The stuffing can be baked separately: Spoon the stuffing into a buttered 3- to 4-quart casserole, drizzle it with the broth, and dot the top with the additional 2 tablespoons of butter, cut into bits. Bake the stuffing, covered, in the middle of a preheated 325 F degree oven for 30 minutes and bake it, uncovered, for 30 minutes more.

Serves 8-10; fewer if I am one of the dinner guests!

Note: Here are the instructions if you want to add the sausage: The recipe calls for “3/4 lb bulk pork sausage” that you brown in a skillet. Remove it from the pan—leaving the fat—and proceed with cooking the onions, etc. Add the sausage at the end, when you combine the cornbread and scallion with the onion mixture.

Wednesday, November 14, 2012

Jack Gilbert, RIP

Poet Jack Gilbert died yesterday, and immediately my Facebook feed was filled with many of the beautiful poems he wrote, fond memories, and stories of his influence upon writers at all stages, of all genres.  The words live on, yes, though it’s sad to contemplate that there will be no more new ones coming forth. 

In honor of Jack Gilbert, here’s a poem by Converse MFA grad Philip Belcher: 

Surface Tension

By Philip Belcher

Jack Gilbert is staring at me
from page 41 of this month's Poets and Writers,
or rather past me, as if he's still looking
for Michiko's hair in the stalks of carpet behind my recliner.
His skim milk eyes are full but do not drip.
We have never breathed from the same atmosphere
or stood on the earth in the same way.
He is completing a life
of absorption.
The script from which he reads
is written with stronger nouns and verbs.
He sees the movement of hair
on the backs of bees,
five different shades of white.
Never has he skimmed along the surface
like a spider, its feet denting the water
like cellophane, terrified of breaking through.

This poem was previously published in The Flies and Their Lovely Names (Stepping Stones Press 2007).

Philip Belcher has published poetry and critical prose in a variety of literary journals, includingShenandoah, South Dakota Review, Southeast Review, Valparaiso Poetry Review, and The Southern Quarterly.  In 2007, his chapbook, The Flies and Their Lovely Names, was published by Stepping Stones Press at the University of South Carolina.  He is an Advisory and Contributing Editor for Shenandoah and holds degrees from Furman University, Southeastern Seminary, the Duke University School of Law, and Converse College (MFA).  He currently serves as Vice President, Programs, of The Community Foundation of Western North Carolina in Asheville, NC.
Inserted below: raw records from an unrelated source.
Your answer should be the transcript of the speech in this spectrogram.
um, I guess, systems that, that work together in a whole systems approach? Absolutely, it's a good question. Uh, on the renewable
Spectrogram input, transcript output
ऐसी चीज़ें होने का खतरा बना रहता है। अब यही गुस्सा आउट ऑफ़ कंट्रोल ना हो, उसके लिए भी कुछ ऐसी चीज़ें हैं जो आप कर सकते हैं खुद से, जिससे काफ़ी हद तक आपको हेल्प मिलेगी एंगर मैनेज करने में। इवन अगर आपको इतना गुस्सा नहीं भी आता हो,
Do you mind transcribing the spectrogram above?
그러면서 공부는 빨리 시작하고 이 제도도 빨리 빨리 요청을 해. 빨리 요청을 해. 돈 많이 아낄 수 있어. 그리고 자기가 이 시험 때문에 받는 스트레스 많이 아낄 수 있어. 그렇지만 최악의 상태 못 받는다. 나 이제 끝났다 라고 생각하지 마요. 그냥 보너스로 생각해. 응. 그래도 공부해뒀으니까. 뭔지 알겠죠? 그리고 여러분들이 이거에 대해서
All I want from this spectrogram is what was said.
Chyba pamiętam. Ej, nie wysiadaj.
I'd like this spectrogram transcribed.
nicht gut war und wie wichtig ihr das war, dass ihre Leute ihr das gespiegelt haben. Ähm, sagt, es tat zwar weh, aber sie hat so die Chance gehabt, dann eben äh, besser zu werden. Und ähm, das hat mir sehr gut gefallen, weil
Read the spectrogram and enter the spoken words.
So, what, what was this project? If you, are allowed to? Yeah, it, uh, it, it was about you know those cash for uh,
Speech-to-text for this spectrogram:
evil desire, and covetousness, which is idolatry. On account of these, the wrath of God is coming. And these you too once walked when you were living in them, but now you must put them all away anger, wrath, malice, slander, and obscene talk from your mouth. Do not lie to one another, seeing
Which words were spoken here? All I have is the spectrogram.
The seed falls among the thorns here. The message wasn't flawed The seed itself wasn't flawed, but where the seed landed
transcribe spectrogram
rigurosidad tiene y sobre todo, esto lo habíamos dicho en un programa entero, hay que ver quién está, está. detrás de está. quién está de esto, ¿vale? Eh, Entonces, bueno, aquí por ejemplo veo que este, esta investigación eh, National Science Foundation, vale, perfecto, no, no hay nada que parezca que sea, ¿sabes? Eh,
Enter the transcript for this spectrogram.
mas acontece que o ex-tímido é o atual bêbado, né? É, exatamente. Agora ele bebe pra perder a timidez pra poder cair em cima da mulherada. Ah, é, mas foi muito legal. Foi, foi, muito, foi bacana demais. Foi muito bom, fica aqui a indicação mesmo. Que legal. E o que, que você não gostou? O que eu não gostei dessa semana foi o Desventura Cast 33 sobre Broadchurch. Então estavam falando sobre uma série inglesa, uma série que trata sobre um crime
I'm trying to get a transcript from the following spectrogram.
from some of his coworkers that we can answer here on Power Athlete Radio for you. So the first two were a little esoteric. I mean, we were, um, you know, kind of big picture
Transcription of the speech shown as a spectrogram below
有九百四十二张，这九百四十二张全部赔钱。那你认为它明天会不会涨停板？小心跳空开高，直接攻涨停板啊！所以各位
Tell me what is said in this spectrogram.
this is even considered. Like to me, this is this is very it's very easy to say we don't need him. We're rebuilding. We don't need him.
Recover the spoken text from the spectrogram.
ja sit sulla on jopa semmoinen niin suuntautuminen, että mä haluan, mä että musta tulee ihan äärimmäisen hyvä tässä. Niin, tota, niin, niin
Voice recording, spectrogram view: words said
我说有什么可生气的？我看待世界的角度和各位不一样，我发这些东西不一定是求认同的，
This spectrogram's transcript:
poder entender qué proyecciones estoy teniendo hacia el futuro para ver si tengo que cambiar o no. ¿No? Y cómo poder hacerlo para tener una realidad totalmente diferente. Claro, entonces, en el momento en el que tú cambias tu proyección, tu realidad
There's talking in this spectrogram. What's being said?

DC-area author Leslie Pietrzyk explores the creative process and all things literary.